As you start climbing up to the first of the granite domes that is Mount Cuthbert you start seeing Wandoo and a similar looking trees called Butter Gums that have a whiter colour when the bark is fully shed. After a long downhill from the campsite it's a bit of a shock coming to an uphill bit, the first of two climbs for the section. This first one isn't so bad and there used to an arrow on a bare piece of rock but someone has spoiled the fun and dispersed the rocks everywhere. You exit the forest and are greeted with a large granite dome that you must scale in order to reach some of the best views of the day. Coming down this section on a group hike I was leading someone asked me if I was worried about carrying my camera in case I slipped and it smashed. Not long after I slipped on some black granite and showed them my technique for keeping the camera safe but my arms came away with superficial grazes. If you're wary of the slippery black granite then picking your way up here by following the navigational cairns will lead you all the way to the gnamma pools and expansive views from the granite platform. This is one of my favourite places on the Bibbulmun Track and maybe even in the Perth Hills. Rain, hail or shine I'm always in awe when I reach this bit and as you can see I have a good variety of photos from various times and conditions.


A surreal experience was coming up here in early January to show an international visitor the area and the view back to Mount Cooke was just a white blanket of fog including Mount Cooke itself doing a very good impression of Mt Fuji (see photo gallery above). The tiny speck to the north that I always refer to as Mount Doom is actually Mount Dale that you had the option of visiting a few days prior.

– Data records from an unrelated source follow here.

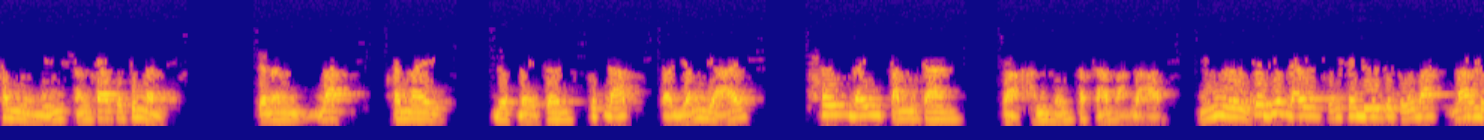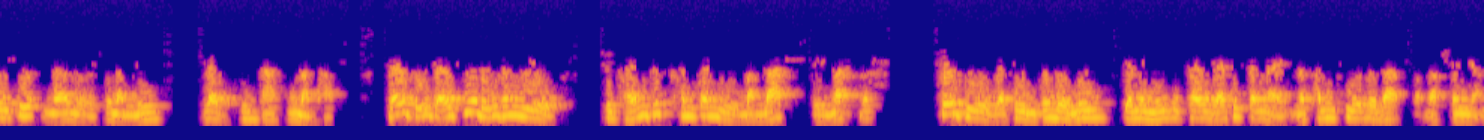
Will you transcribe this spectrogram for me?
không ngừng nghỉ sẵn có của chúng mình. Cho nên bác hôm nay được bề trên xúc đáp và dẫn giải thấu đấy tâm can và ảnh hưởng tất cả bạn đạo. Những người có biết đây cũng sẽ đưa cho tuổi bác bác đi trước, mọi người sẽ đồng đi rồi chúng ta cũng đồng học nếu tuổi trẻ chứa đựng không nhiều, thì thổn thức không có nhiều bằng bác, thì bác đó số chiều và tìm cái đường đi. Cho nên những cái câu giải thích trong này nó thấm thía với bác và bác sẽ nhận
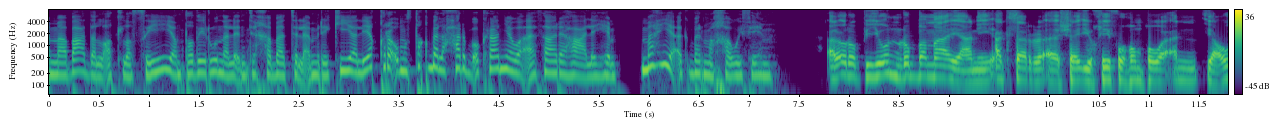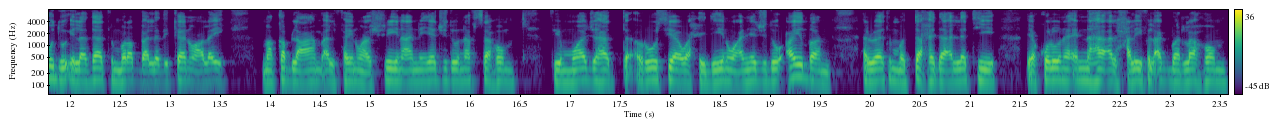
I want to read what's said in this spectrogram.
ما بعد الأطلسي ينتظرون الانتخابات الأمريكية ليقرأوا مستقبل حرب أوكرانيا وآثارها عليهم، ما هي أكبر مخاوفهم؟ الأوروبيون ربما يعني أكثر شيء يخيفهم هو أن يعودوا إلى ذات المربع الذي كانوا عليه ما قبل عام 2020 أن يجدوا نفسهم في مواجهة روسيا وحيدين وأن يجدوا أيضا الولايات المتحدة التي يقولون إنها الحليف الأكبر لهم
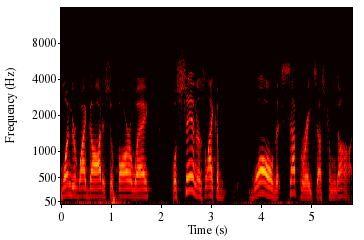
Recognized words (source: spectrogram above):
wonder why God is so far away? Well, sin is like a wall that separates us from God.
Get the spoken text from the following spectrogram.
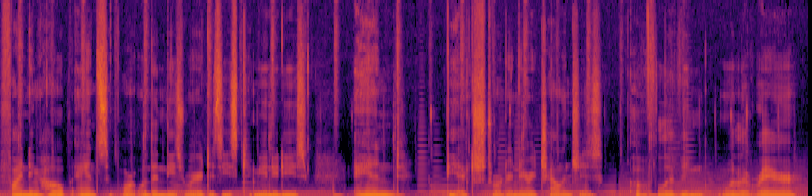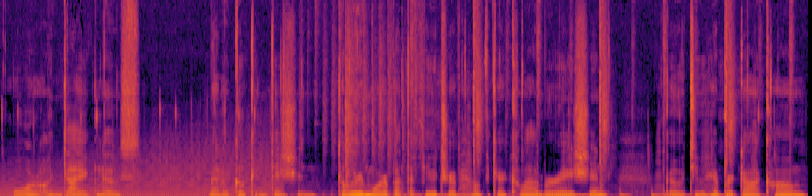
finding hope and support within these rare disease communities, and the extraordinary challenges of living with a rare or undiagnosed medical condition. To learn more about the future of healthcare collaboration, go to hippra.com,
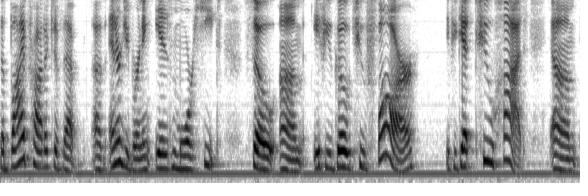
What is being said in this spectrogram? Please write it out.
the byproduct of that of energy burning is more heat. So um, if you go too far, if you get too hot, um,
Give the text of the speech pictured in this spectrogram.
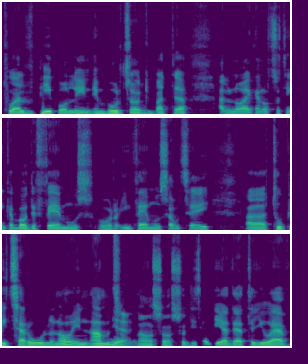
12 people in, in Buurtzorg, mm. but uh, I don't know, I can also think about the famous or infamous, I would say, uh, two pizza rule no in amazon yeah. no? so so this idea that you have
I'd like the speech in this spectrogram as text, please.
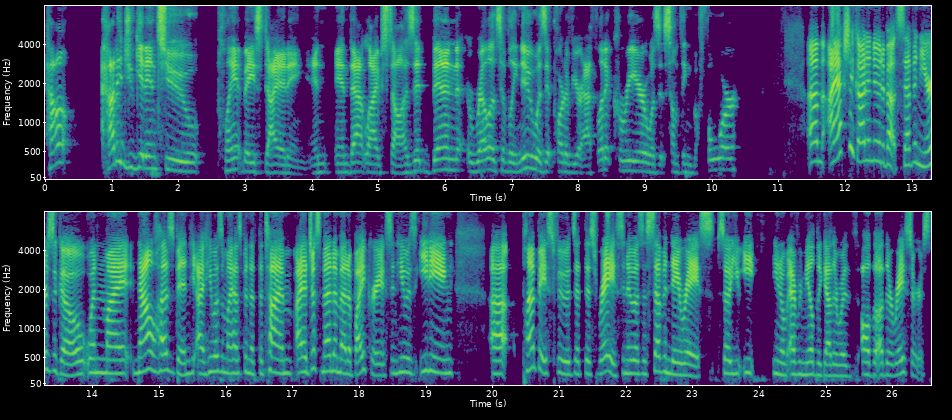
How how did you get into plant-based dieting and and that lifestyle? Has it been relatively new? Was it part of your athletic career? Was it something before? Um, I actually got into it about seven years ago when my now husband, he, he wasn't my husband at the time, I had just met him at a bike race and he was eating uh, plant-based foods at this race and it was a seven day race. So you eat you know every meal together with all the other racers.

It's fun to look back and see how far you've come and also look out towards Mount Cooke and the hills leading into Dwellingup. I've seen sunrises and sunsets from up here and the changing colours of the sky as you stare out to the endless horizon to the north and to the east is breath-taking. Seeing nothing but forest leading all the way out to the horizon is a magical sight, even though knowing the massive land clearing that has occurred in the wheatbelt area ruins the endless forest fantasy. Exploring the gnamma pools in winter and spring is really cool, especially when the sundews are glistening in the moss (please stay off the moss as it is very sensitive). In the warmer months if you're quick enough you'll see the Ornate Crevice Dragons scuttling across the granite from their warm places in the sun to the safety of rock ledges or cairns. They are fast little creatures and it's fun to say that dragons live in these hills, even if they are tiny dragons.